In the 12-months of 2015, myself and 11 other comrades embarked on a commitment of Effective Altruism.
Our pledge was to donate a percentage of our monthly wages to charities that are capable of making the biggest impact at the lowest cost. Embodying the very nature of the phrase “more bang for your buck”, we paid money to those organisations who could save, or at least drastically improve, the most lives.
Continue reading “The Lives We Have Saved”
On November 30th, politicians from around the world will meet in Paris to decide on the actions needed to combat climate change.
More than 190 countries will be represented at the conference with a legally binding climate treaty being the desired end goal.
The United Nations 21st Conference of Parties, or COP21 as it has come to be known, is not only the most important event of this year, but it is perhaps the most important event of this generation.
Continue reading “The Non-profit Sector Needs To Do To Fossil Fuels What It Did To Tobacco and Alcohol”
Unlike compassionate conservatism, selective solidarity does exactly what it says on the tin.
It is a phenomenon that cuts across gender, race, and political affiliation. Born from the desire to stand alongside comrades, it is blunted by the hypocrisy inherent in its (il)logic.
Across campaigns and across the world it can be seen to rear its ugly head, but little is done to confront or change it.
Continue reading “On Selective Solidarity”
The title of this piece is a quote often wrongly attributed to Mahatma Gandhi, and though Gandhi never said such words, the message remains true enough.
I am a firm believer in the idea that if you are not an activist, you are an inactivist. If you do not actively pursue a life that attempts to change the system, then you are ultimately a part of the system itself.
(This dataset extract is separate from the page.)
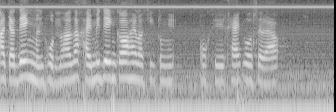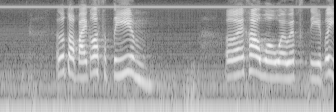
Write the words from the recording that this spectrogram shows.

Complaining is not enough to redeem yourself, neither is voicing dissatisfaction online, and neither is voting once every five years. It is your actions, not your thoughts or opinions, who define who you are. And actions are conducted every hour of every day.
It is the widely held belief that we are unable to change anything that prevents many of us from trying. This belief provides a shield to those we would hope to usurp and a reassuring comfort to those of us who have thought the thought, but then shied away from acting. By telling ourselves that it would have made no difference anyway, we let ourselves off the hook. The guilt and perhaps even shame is removed and we can continue our day-to-day lives.
Continue reading “Be The Change You Want To See In The World”
At last, the finish line is in sight. Once this mammoth set of blog posts is out of the way I can get back to working my way through a list of things that I have been meaning to write about for some time. This will be the final post on the book Philanthrocapitalism and the topic. I promise.
So, where were we? Towards the end of the book. Chapter 11.
Once again Philanthrocapitalism continues its seduction of the large multinationals with more grovelling to Nike, Shell, Barclays, Pfizer, and Coca-Cola. Walmart is singled out for numerous pages of praise, despite the innumerable criticisms it has faced. Even with the text in the book, the criticisms still far out way the praise. Celebrities are then introduced and afforded a hefty pat on the back themselves. Bono, Angelina Jolie, and Madonna are just some of those who appear.
Continue reading “On Philanthrocapitalism – Part Five”